Fellows have come from all around the world and worked on a variety of different aspects of the project.

  • First fellow was Shiela Neill, who went to OCWC Global 2009 in Mexico.
  • Then Yannis Dimitriadis – work on use of patterns to encourage collaboration around OER.
  • Engin Kursun – survey on OCW in Turkey;
  • Pauline Ngimwa – OER Readiness in Africa. Svetlana Knyazeva – UNESCO in Russia, a study of OER in the CIS, and out to other non-English-speaking countries.
  • Jenny Preece – social structures – worked with Elpida – study of social learning in OER.
  • Scott Leslie – brought in mash-up expertise, worked to develop a way to mark OER to enable tracking: a DNA marker.
  • Agnes Sandor – from Xerox, automated analysis of texts to pick out the messages around OER.
  • Jia Yimin – large scale work in China around sharing courses.
  • Chuck Severance – highly technical work to integrate standards exchange in to Moodle. Elsebeth Sorensen – creativity and innovation and how it relates to openness.
  • Cathy Casserly – worked on approach to mapping the field.
  • Four or five joint OLnet/TESSA fellowships, African context, teacher education. Murilo Mendonca, Brazil, work on influence, OER policy contect.
  • Marcelo Maina (Catalunya), Jose Vindel (UNED), Spanish work on changed approaches.
  • Helen Jelfs, Bristol, collection of resources in Cohere around Deeper Learning – talk next week.
  • Here today – Robyn Muldoon (Australia) – assessment and OER – and Susan D’Antoni (Canada) – map to bring together OER work from UNESCO.
  • Coming soon – George Siemens (Canada, MOOCs) and David Wiley – initial thinkers around open content and OER.

(list courtesy of Doug Clow’s blog)

Advocates know what kind of claims they want to be able to make… But they need evidence.  We’ve discovered a lot, but how do we communicate this?
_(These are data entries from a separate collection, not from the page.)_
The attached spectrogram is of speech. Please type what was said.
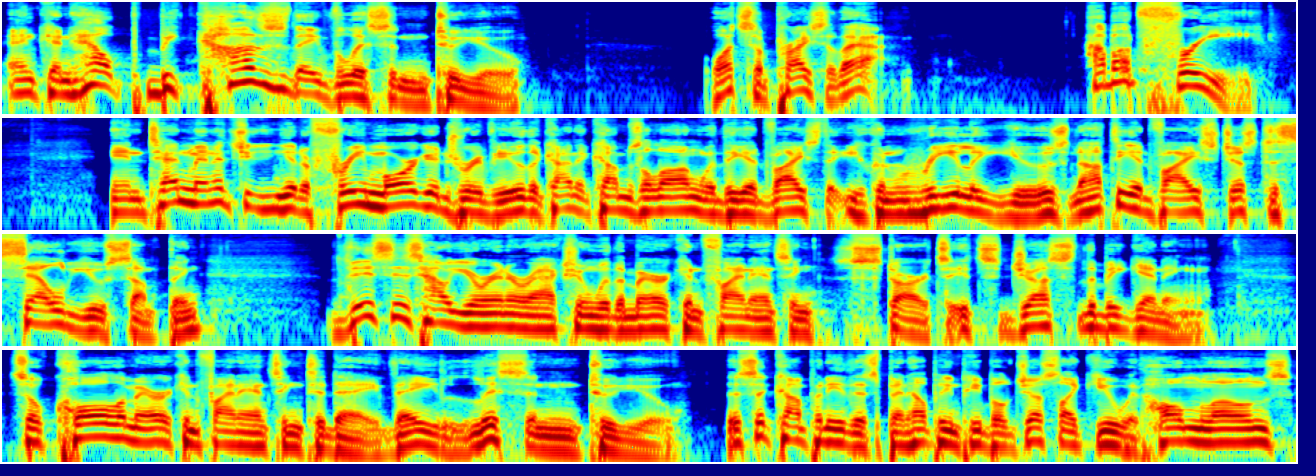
and can help because they've listened to you? What's the price of that? How about free? In 10 minutes, you can get a free mortgage review, the kind that comes along with the advice that you can really use, not the advice just to sell you something. This is how your interaction with American financing starts. It's just the beginning. So call American Financing today. They listen to you. This is a company that's been helping people just like you with home loans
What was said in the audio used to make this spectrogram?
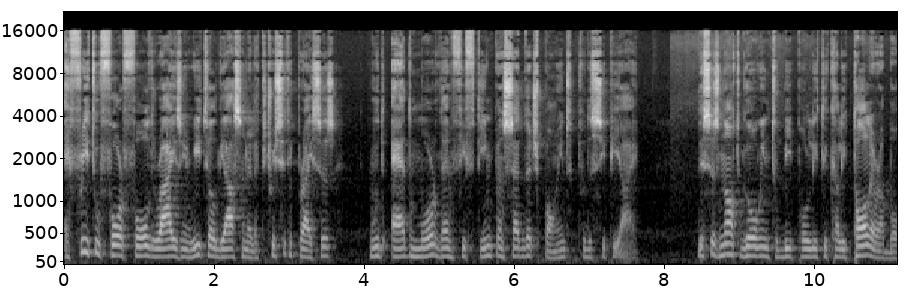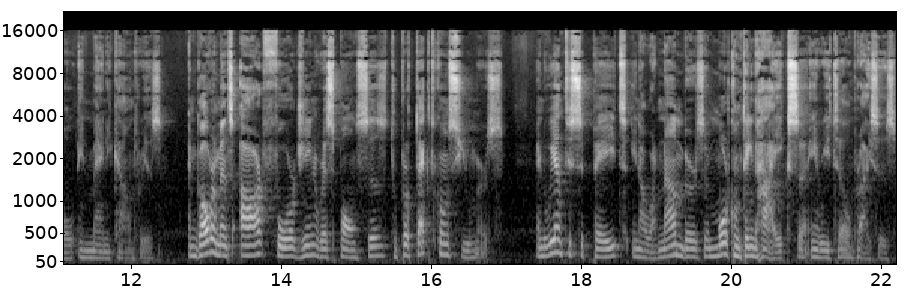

Different visualisations are being considered, with flexible and dynamic mapping of collective intelligence.  We need to share information in simple and accessible way, but we also need different ‘lenses’ for different audiences.

The final thoughts were on the story of stone soup, a tale of co-operation, inventiveness and mutual benefit.


Personal reflections to follow…